Comedy Central in the U.S. is not one of them. Go to their site, I’m not linking, you know where it is.
Problem #1 – the page loads 138 items. 138! And it changes every time you load it. I managed to get it down to 98 once. 98!
Problem #2 – their featured videos start playing automatically, nice if you’re at work or goofing off in a quiet environment.
Problem #3 – look at the page source, the DOCTYPE doesn’t start until several lines in, and there are 228 HTML errors according to w3’s validator.
Problem #4 – the page gets a load error in Safari.
So say you want to subscribe to the video for one of their shows. Look around, see if you can find where to go. Give up? You have to click on the “community” tab in the menu and then the “newsletters” sub-tab. From here you can click “RSS feeds” in the left panel, and finally you get to the list of feeds. All good… or maybe not…
The first in the list is The Daily Show Videos. All I want is the URL for the feed, so I mouse over the SUBSCRIBE button and… nothing.
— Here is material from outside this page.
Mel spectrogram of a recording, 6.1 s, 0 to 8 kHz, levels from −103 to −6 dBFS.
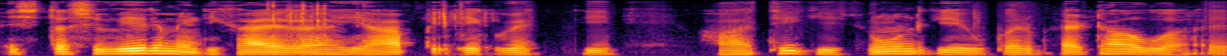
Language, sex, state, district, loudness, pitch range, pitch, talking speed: Hindi, male, Haryana, Charkhi Dadri, -19 LUFS, 105-120 Hz, 110 Hz, 175 wpm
Problem #5 – it’s all flash, so no, you can’t find the actual RSS feed URL.
OK, so we give up, let’s just click on SUBSCRIBE and see what happens. Click…
Problem #6 – some weird flash dialog appears with the URL in an edit box, giving the impression that I can change it for them.
But luckily there’s a list of all the readers I might be using, and a custom URL for each. What? RSS is platform neutral? Why do I need to select a reader? And what if my reader isn’t in the list? I can understand selecting a feed by enclosure type, I might want Windows Media instead of QuickTime, but seriously, between readers? If it’s just a handy way to automagically subscribe in your reader, then it just adds confusion, as anyone using a reader will already know how to add a feed.
Problem #7 – it gives the impression that RSS is locked to particular readers.
And that’s just trying to get an RSS feed. You can check out the rest of the problems with the site in your own time.
When will they get it? Make it simple stupid.
The video says it all really. They may be common elsewhere in the world, but this is the first time I’ve seen it in Australia. You drive into a car park, and you drive directly into the first available spot. Now if only they’d direct me to the closest to the shops available spot, I’d be a very happy man.